|Benjamin Paul Durbin, fourth and last son of Mattie Lee Tilley and Amos Lee Durbin, was born October 26, 1903, in Winn Parish. Shortly thereafter, the family moved to Bryceland, Louisiana, where he graduated from high school. He was affectionately called Pauley by his mother and her people.
During his public school career, Paul was not known for his scholarship. Rather he was known for his athletic ability and his playful antics. Once he was punished for one of his pranks by being tied in a burlap sack and hoisted in the air on a goal post. His sense of humor and wit were unappreciated by his teachers. With a broad grin and jovial voice, he proudly shared this story with his children when they asked him about “the good ole days.”
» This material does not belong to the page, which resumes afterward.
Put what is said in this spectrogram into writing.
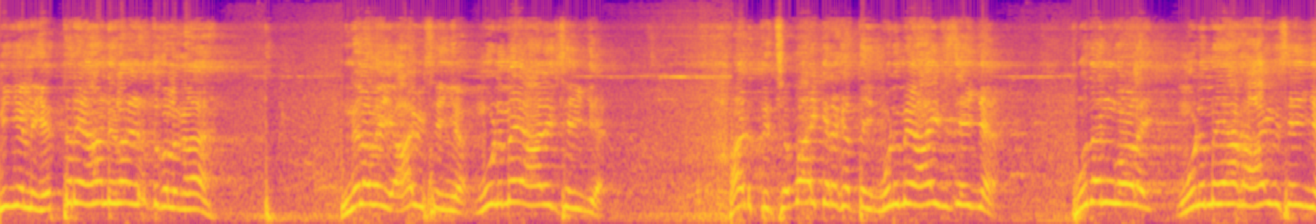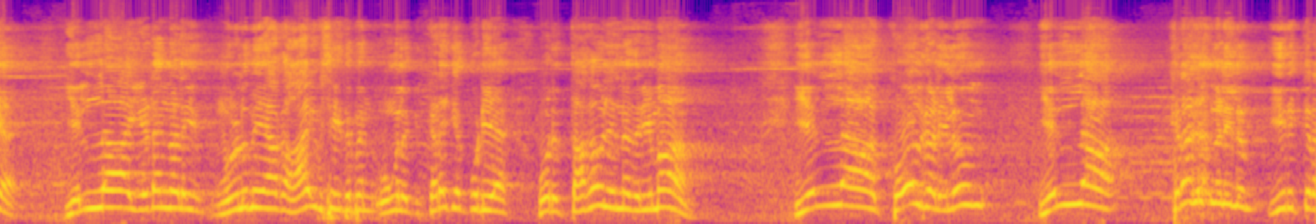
நீங்கள் எத்தனை ஆண்டுகளாக எடுத்துக்கொள்ளுங்களேன் நிலவை ஆய்வு செய்யுங்க முழுமையாக ஆய்வு செய்யுங்க. அடுத்து செவ்வாய் கிரகத்தை முழுமையாக ஆய்வு செய்யுங்க. புதன்கோளை முழுமையாக ஆய்வு செய்யுங்க. எல்லா இடங்களையும் முழுமையாக ஆய்வு செய்த பின் உங்களுக்கு கிடைக்கக்கூடிய ஒரு தகவல் என்ன தெரியுமா? எல்லா கோள்களிலும் எல்லா கிரகங்களிலும் இருக்கிற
Following his graduation from Bryceland High School, Paul served a year in the United States Army and returned home to manage his father’s business.
In 1927, he married Annie Beatrice Sanders, daughter of Carrie Jane Carter and John Sewell Sanders of Arcadia. From this union came two children, Carrie Sybil and Paul Guy. At the time of his death, Paul had five grandchildren and two great-grandchildren.
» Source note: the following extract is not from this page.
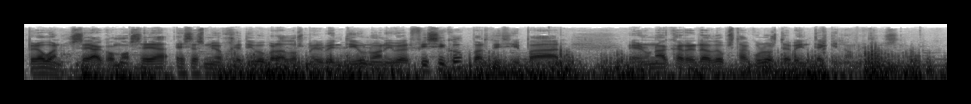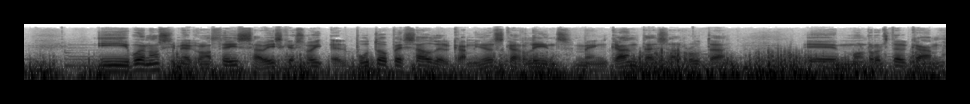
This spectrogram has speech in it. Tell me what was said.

With a desire to respond to God’s call to the ministry, Paul sought the counsel of a minister. This minister did not encourage Paul to go to college with a wife and young child and little financial support. Undaunted in his quest to follow God’s will, he went to his family’s minister and shared that he felt God calling him into the ministry. This minister rejoiced with him, put his arm around him, encouraged him to enter college, and bade him Godspeed.
In 1930, with his young family, Paul moved to Tehuacana, Texas, where he entered Westminister Junior College. He consumed his savings and worked as a janitor at the college to support his family. Paul made time to play football until he sustained a broken arm, the scars of which he proudly bore until his death. In 1947, Paul was selected “Rural Pastor of the Year” for the Texas Conference. In 1950, he graduated from Centenary College where Sybil and he were both students for a year.
During his ministry, Paul served several circuits and churches in Louisiana and Texas in the order that follows: Chatham (circuit), Athens (circuit), Downsville (circuit), Athens, Doyline, Springhill (Texas), Avinger (Texas), Heflin, Lisbon, Brownville (West Monroe), Wisner, Logansport (last pastorate before retirement), Summerfield, Hurricane, and Minden (First United Methodist Church associate pastor from 1970-1983). During his ministry, Paul Durbin probably participated in more funerals than any other minister in North Louisiana.
Paul had two earthly dreams, to build a house of his own and to write a book He lived to see both dreams come true. He built a house in Winn Parish in 1969, and wrote the book. Everlasting Good Will and Glory, published in 1963. His life was spent helping others that they, too, might experience everlasting good will and glory.
|Source: Journal Louisiana Conference, 1984; p.194|